Task description — The line containing "Go through this" and every line after it, through the end of the material: copy these exactly and nothing else, leaving pictures out.

Materials provided —
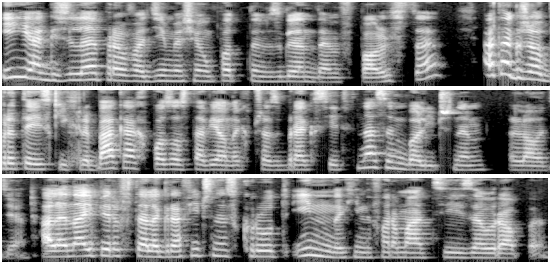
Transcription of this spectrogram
i jak źle prowadzimy się pod tym względem w Polsce, a także o brytyjskich rybakach pozostawionych przez Brexit na symbolicznym lodzie. Ale najpierw telegraficzny skrót innych informacji z Europy.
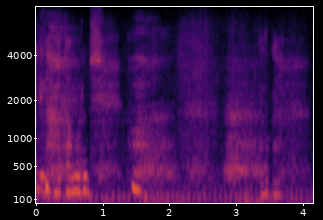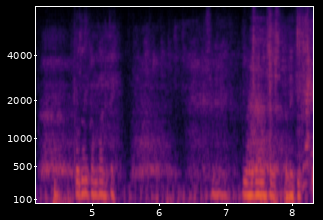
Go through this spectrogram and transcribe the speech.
Grabe nga mga tao mga lods. Tago ka. Huwag kang kampante. Nandiyan na sila sa paligid. Kasi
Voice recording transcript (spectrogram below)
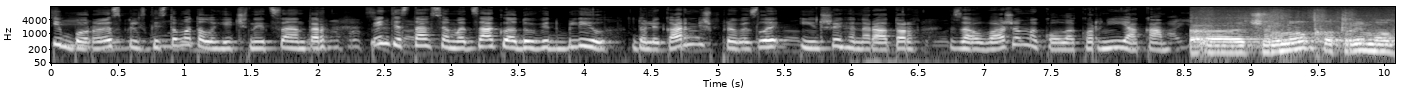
і Бориспільський стоматологічний центр. Він дістався медзакладу від БЛІЛ. До лікарні ж привезли інший генератор, зауважив Микола Корніяка. Е, Чернок отримав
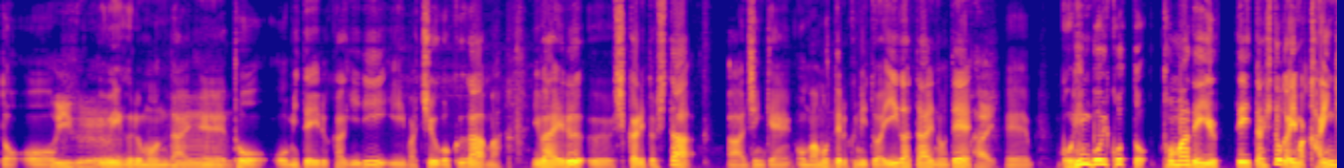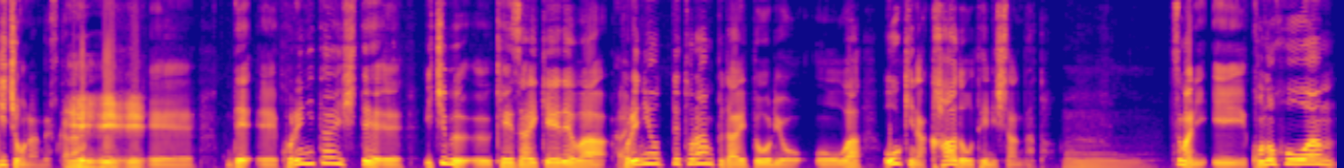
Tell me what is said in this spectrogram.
ト、えー、ウイグル。ウイグル問題、えー、等を見ている限り、まあ、中国が、まあ、いわゆるしっかりとした人権を守っている国とは言い難いので、うんはい、えー、五輪ボイコットとまで言っていた人が今下院議長なんですから、えー、えー、で、えー、これに対して一部経済系では、これによってトランプ大統領は大きなカードを手にしたんだと。つまり、この法案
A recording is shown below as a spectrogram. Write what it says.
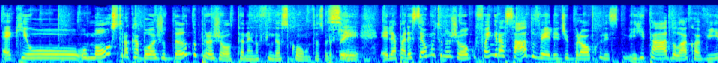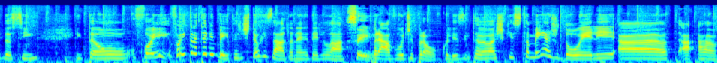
é que o, o monstro acabou ajudando o Projota, né, no fim das contas, porque Sim. ele apareceu muito no jogo, foi engraçado ver ele de brócolis irritado lá com a vida, assim. Então, foi, foi entretenimento. A gente deu risada, né, dele lá. Sim. Bravo de brócolis. Então, eu acho que isso também ajudou ele a, a, a,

Expected answer —
Go through this spectrogram and transcribe the speech.
Grabe nga mga tao mga lods. Tago ka. Huwag kang kampante. Nandiyan na sila sa paligid. Kasi
Voice recording transcript (spectrogram below)
і Бориспільський стоматологічний центр. Він дістався медзакладу від БЛІЛ. До лікарні ж привезли інший генератор, зауважив Микола Корніяка. Е, Чернок отримав
Tell me what is said in this spectrogram.
ト、えー、ウイグル。ウイグル問題、えー、等を見ている限り、まあ、中国が、まあ、いわゆるしっかりとした人権を守っている国とは言い難いので、うんはい、えー、五輪ボイコットとまで言っていた人が今下院議長なんですから、えー、えー、で、えー、これに対して一部経済系では、これによってトランプ大統領は大きなカードを手にしたんだと。つまり、この法案
A recording is shown below as a spectrogram. Write what it says.
é que o, o monstro acabou ajudando o Projota, né, no fim das contas, porque Sim. ele apareceu muito no jogo, foi engraçado ver ele de brócolis irritado lá com a vida, assim. Então, foi, foi entretenimento. A gente deu risada, né, dele lá. Sim. Bravo de brócolis. Então, eu acho que isso também ajudou ele a, a, a,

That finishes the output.